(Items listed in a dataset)
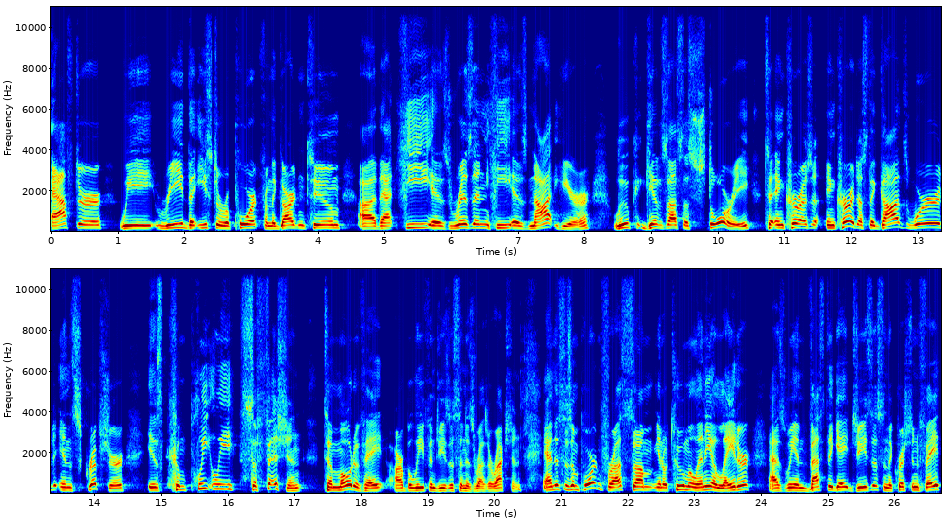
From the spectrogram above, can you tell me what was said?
after we read the Easter report from the garden tomb uh, that he is risen, he is not here. Luke gives us a story to encourage, encourage us that God's word in Scripture is completely sufficient to motivate our belief in Jesus and his resurrection. And this is important for us some, you know, two millennia later as we investigate Jesus and the Christian faith.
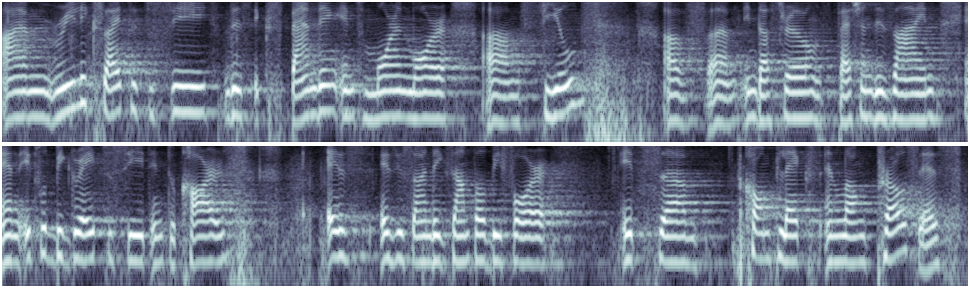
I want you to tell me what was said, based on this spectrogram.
I'm really excited to see this expanding into more and more um, fields of um, industrial fashion design, and it would be great to see it into cars. As, as you saw in the example before, it's a complex and long process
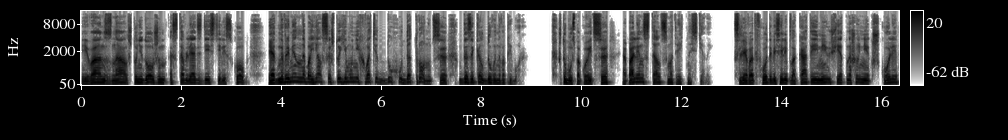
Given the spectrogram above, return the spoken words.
Иван знал, что не должен оставлять здесь телескоп, и одновременно боялся, что ему не хватит духу дотронуться до заколдованного прибора. Чтобы успокоиться, Апалин стал смотреть на стены. Слева от входа висели плакаты, имеющие отношение к школе,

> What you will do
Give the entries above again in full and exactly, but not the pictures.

> Response to this task
From the spectrogram above, can you tell me what was said?
after we read the Easter report from the garden tomb uh, that he is risen, he is not here. Luke gives us a story to encourage, encourage us that God's word in Scripture is completely sufficient to motivate our belief in Jesus and his resurrection. And this is important for us some, you know, two millennia later as we investigate Jesus and the Christian faith.
I want you to tell me what was said, based on this spectrogram.
I'm really excited to see this expanding into more and more um, fields of um, industrial fashion design, and it would be great to see it into cars. As, as you saw in the example before, it's a complex and long process
Given the spectrogram above, return the spoken words.
Иван знал, что не должен оставлять здесь телескоп, и одновременно боялся, что ему не хватит духу дотронуться до заколдованного прибора. Чтобы успокоиться, Апалин стал смотреть на стены. Слева от входа висели плакаты, имеющие отношение к школе,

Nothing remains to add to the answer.